Hi there, beautiful people, let’s talk about the future and possible treats to journalism. Yes, I know you’d rather be watching the Kardashians or Facebook stalking your ex (ahem), but for those of us who actually want to pursue careers in the literary and journalistic fields, this is actually kind of a doozy.
We tell stories, bring tyrants to justice and expose the hypocrisy of those in power. Who are we? We are the writers, the journalists, and more often than not, we give a voice to those without one. But what happens when someone or something does our jobs better than we can? The advent of Robo or ‘Robot’ Journalism, in particular has really put us in a pickle.
This is no joke people, the machines are replacing us! I guess Will Smith was right to be weary of these technological beasts.
Robo journalism, is a process that involves computers compiling data into the form of a story based on pre-programmed algorithms, and then publishing these stories online for people to read. This is according to Michael Salzwedel, whose entire article can be found here . Here’s the kicker: this entire process requires absolutely no help from us! We have become as redundant as a fridge in Antarctica.
A simple example of Robo Journalism can be seen with Quakebot, which is a computer programme collecting data from earthquakes and publishing the information online into the form of news articles. Only yesterday Quakebot published a story about an earthquake that occurred near California
The emergence of Robo Journalism has also caused the retrenchment of many expert journalists. The media industry no longer simply needs journalists who are good writers, but pioneering, multi-skilled media workers. In other words: EVOLVE!

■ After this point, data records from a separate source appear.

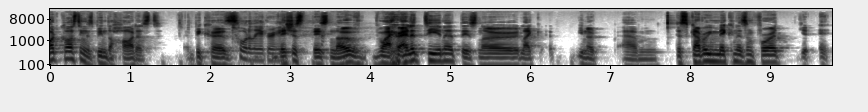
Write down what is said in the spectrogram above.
podcasting has been the hardest because totally agree. there's just there's no virality in it. There's no like you know um discovery mechanism for it, it,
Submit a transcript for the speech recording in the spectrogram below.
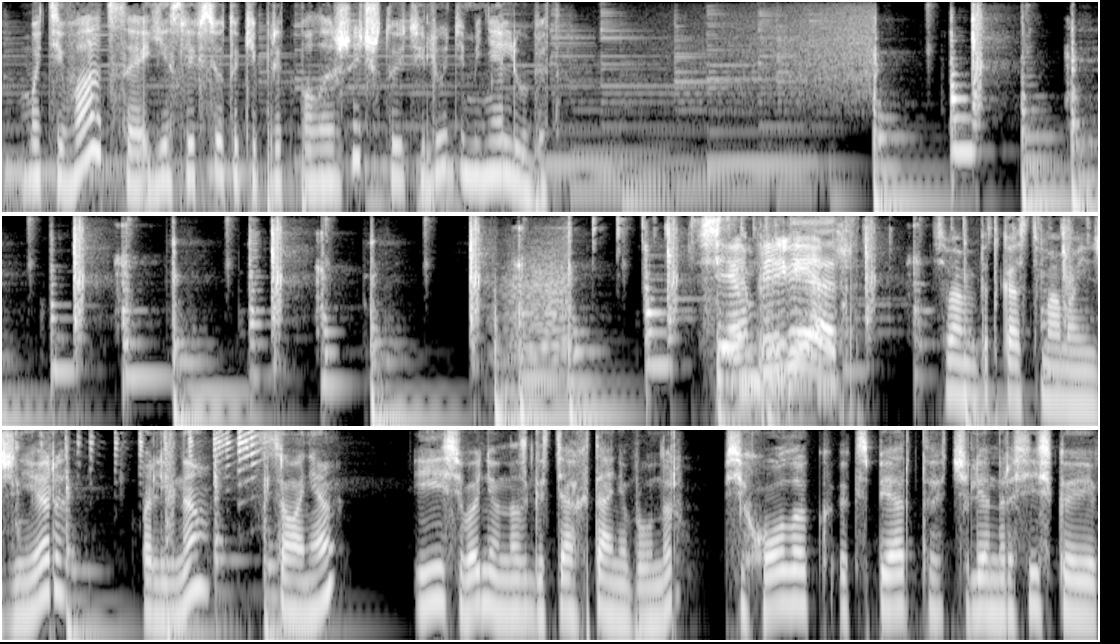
мотивация, если все-таки предположить, что эти люди меня любят? Всем привет! С вами подкаст «Мама инженер», Полина. Соня. И сегодня у нас в гостях Таня Брунер, психолог, эксперт, член российской...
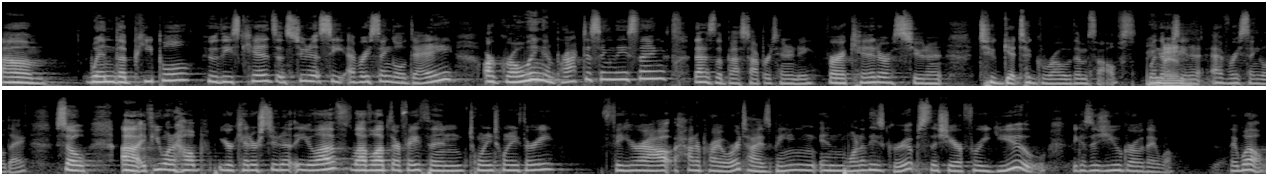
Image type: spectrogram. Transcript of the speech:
Um, when the people who these kids and students see every single day are growing and practicing these things, that is the best opportunity for a kid or a student to get to grow themselves when Amen. they're seeing it every single day. So, uh, if you want to help your kid or student that you love level up their faith in 2023, figure out how to prioritize being in one of these groups this year for you, because as you grow, they will. They will.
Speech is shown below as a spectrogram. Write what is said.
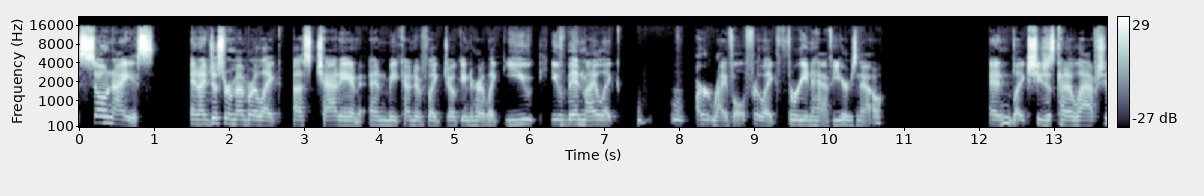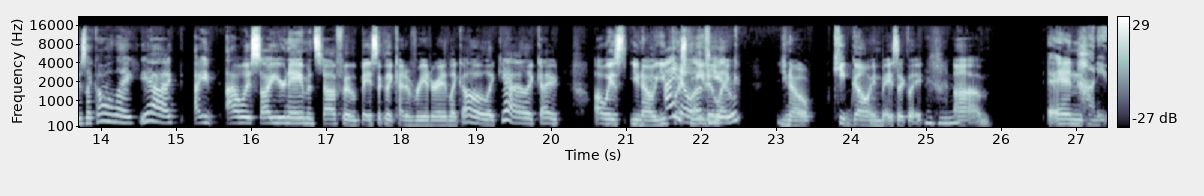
so nice. And I just remember like us chatting and me kind of like joking to her, like, you, you've been my like art rival for like three and a half years now. And like she just kind of laughed. She was like, "Oh, like yeah, I I, I always saw your name and stuff." And basically, kind of reiterated, like, "Oh, like yeah, like I always, you know, you pushed know me to you." like, you know, keep going, basically." Mhm. Um, and honey,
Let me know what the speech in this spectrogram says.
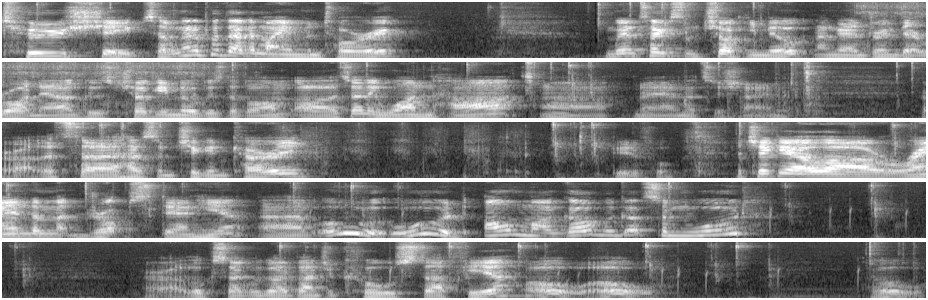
two sheep. So I'm going to put that in my inventory. I'm going to take some chalky milk. I'm going to drink that right now because chalky milk is the bomb. Oh, it's only one heart. Oh, man, that's a shame. Alright, let's uh, have some chicken curry. Beautiful. check our uh, random drops down here. Oh, wood. Oh my god, we got some wood. Alright, looks like we've got a bunch of cool stuff here. Oh, oh. Oh,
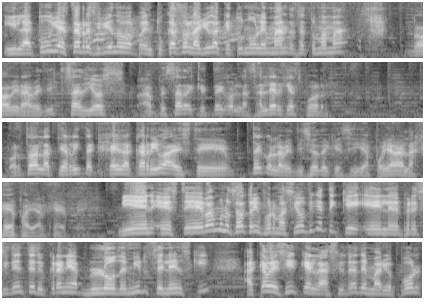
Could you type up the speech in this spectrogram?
y la tuya, están recibiendo, en tu caso, la ayuda que tú no le mandas a tu mamá. No, mira, bendito sea Dios, a pesar de que tengo las alergias por por toda la tierrita que cae de acá arriba, este, tengo la bendición de que sí, apoyar a la jefa y al jefe. Bien, este, vámonos a otra información. Fíjate que el eh, presidente de Ucrania, Vladimir Zelensky, acaba de decir que la ciudad de Mariupol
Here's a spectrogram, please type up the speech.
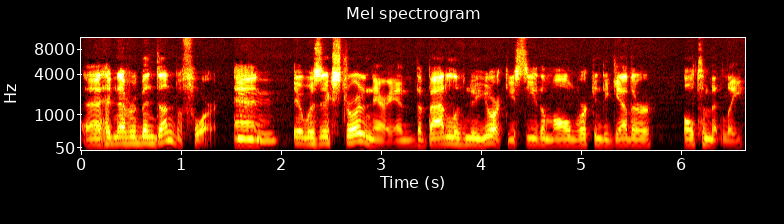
That had never been done before, and Mhm. it was extraordinary. And the Battle of New York, you see them all working together ultimately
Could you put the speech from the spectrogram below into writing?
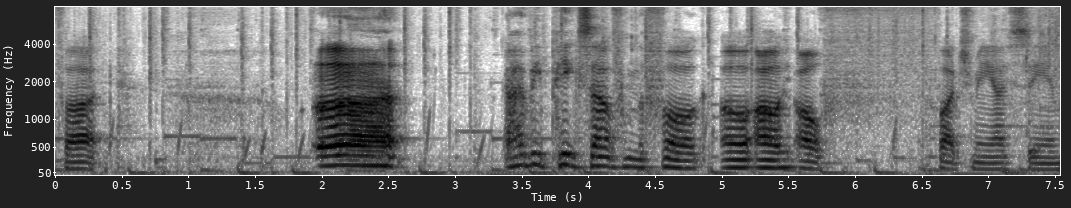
Fuck. Ugh. I hope he peeks out from the fog. Oh, oh, oh, fudge me, I see him.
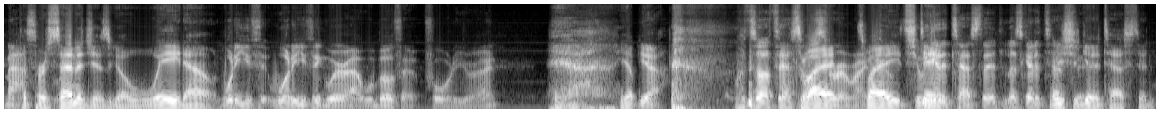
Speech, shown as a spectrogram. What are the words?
the percentages go way down. What do you th- what do you think we're at? We're both at 40, right? Yeah. Yep. Yeah. What's our testosterone why- right that's why now? Should we get it tested? Let's get it tested. We should get it tested.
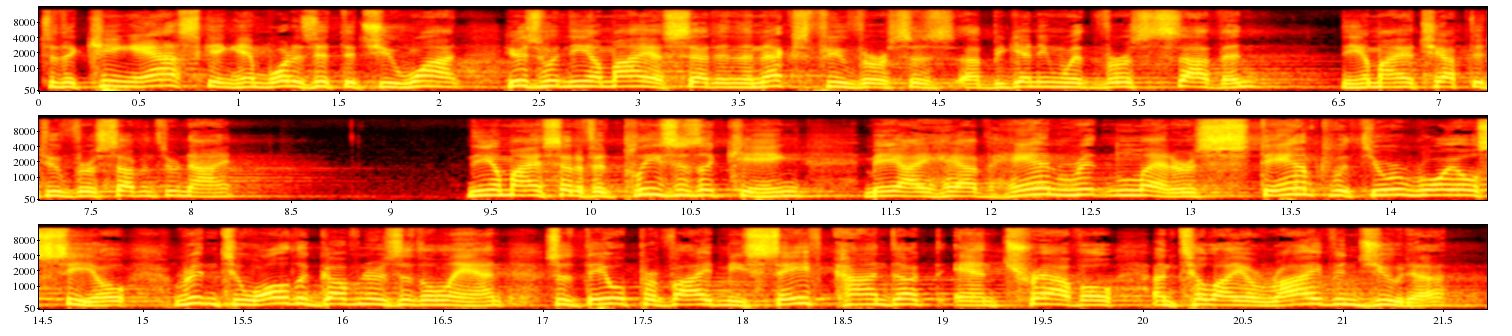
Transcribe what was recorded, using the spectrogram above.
to the king asking him, What is it that you want? Here's what Nehemiah said in the next few verses, uh, beginning with verse 7, Nehemiah chapter 2, verse 7 through 9. Nehemiah said, If it pleases the king, may I have handwritten letters stamped with your royal seal, written to all the governors of the land, so that they will provide me safe conduct and travel until I arrive in Judah.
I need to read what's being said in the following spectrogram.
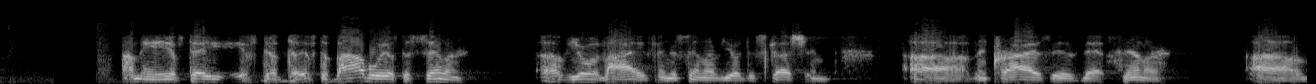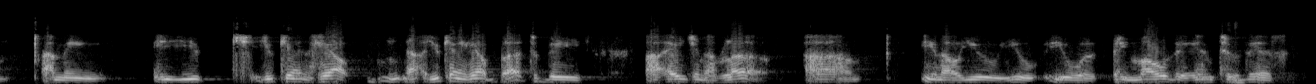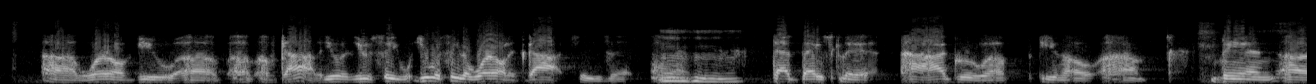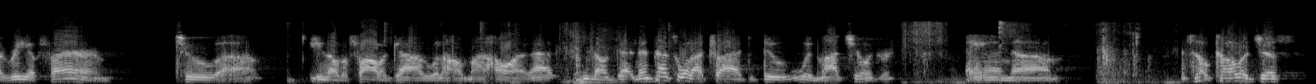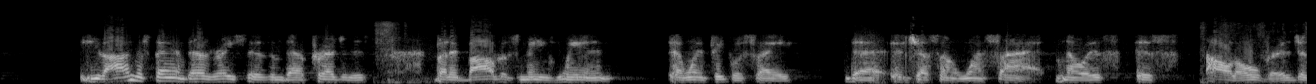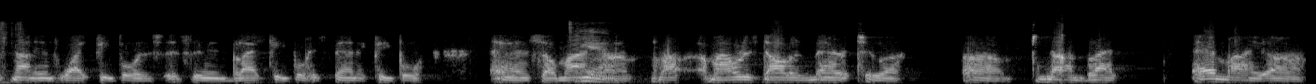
I mean, if they, if the, if the Bible is the center of your life and the center of your discussion, uh, and Christ is that center. Um, I mean, you you can't help you can't help but to be an agent of love. Um, you know, you you you will be molded into this uh, worldview of, of of God. You you see you will see the world as God sees it. And Mm-hmm. That basically how I grew up. You know, um, being uh, reaffirmed to uh, you know to follow God with all my heart. I, you know that, that that's what I tried to do with my children, and um, so color just you know I understand there's racism, there's prejudice, but it bothers me when that when people say that it's just on one side. No, it's it's all over. It's just not in white people. It's it's in black people, Hispanic people, and so my Yeah. um, my my oldest daughter is married to a um, non-black, and my uh,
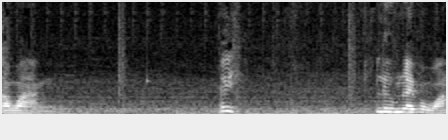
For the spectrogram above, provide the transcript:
ระหว่าง เฮ้ย ลืมอะไรปะวะ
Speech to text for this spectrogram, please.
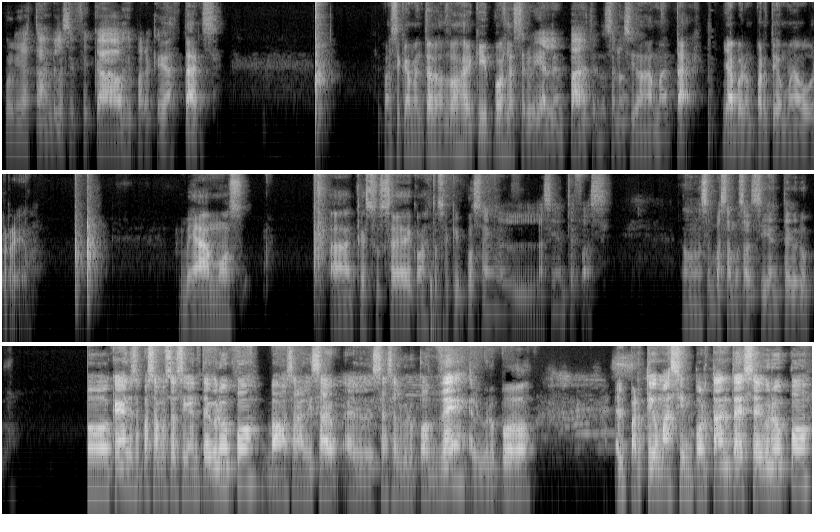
porque ya estaban clasificados y para qué gastarse. Básicamente a los dos equipos les servía el empate, entonces nos iban a matar. Ya por un partido muy aburrido. Veamos ah, qué sucede con estos equipos en la siguiente fase. Entonces pasamos al siguiente grupo. Ok, entonces pasamos al siguiente grupo. Vamos a analizar el, ese es el grupo D, el grupo el partido más importante de ese grupo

As young aspiring writers and journalists, we have to be flexible and willing to teach ourselves new skills. Learning to take good, publishable photographs, sub-editing our own work and being innovative with online media platforms are just a few ways to make ourselves indispensable in the newsroom.
Another possible threat to our jobs is citizen journalism, which involves regular members of society providing stories, tip-offs, pictures and the like to newsrooms, which can then be published as news.
With the growth of online and social media, members of the public can send in photographs and videos immediately after an event has taken place, contributing to the overall news cycle.
Does this mean that my BA or Journalism degree is all for nought?
Calm down people! The members of the public merely provide information-and not necessarily facts-which then enables journalists to further investigate the issue at hand. Citizens are also not taken to task when they provide false statements, meaning that reporters still need to verify the accuracy and newsworthiness of any information that they supply.
The citizens can also take journalists to task when they have been lax in their reporting, particularly with many online news organisations providing a ‘comments’ section on their news sites.
An example of citizen journalism can be seen when a Twitter user posted pictures of the Ferguson incident immediately after the occurence.
The art of journalism is not dead. As long as there are honest, ethical reporters out there willing to tell the truth in an objective and honest way, by God we will survive!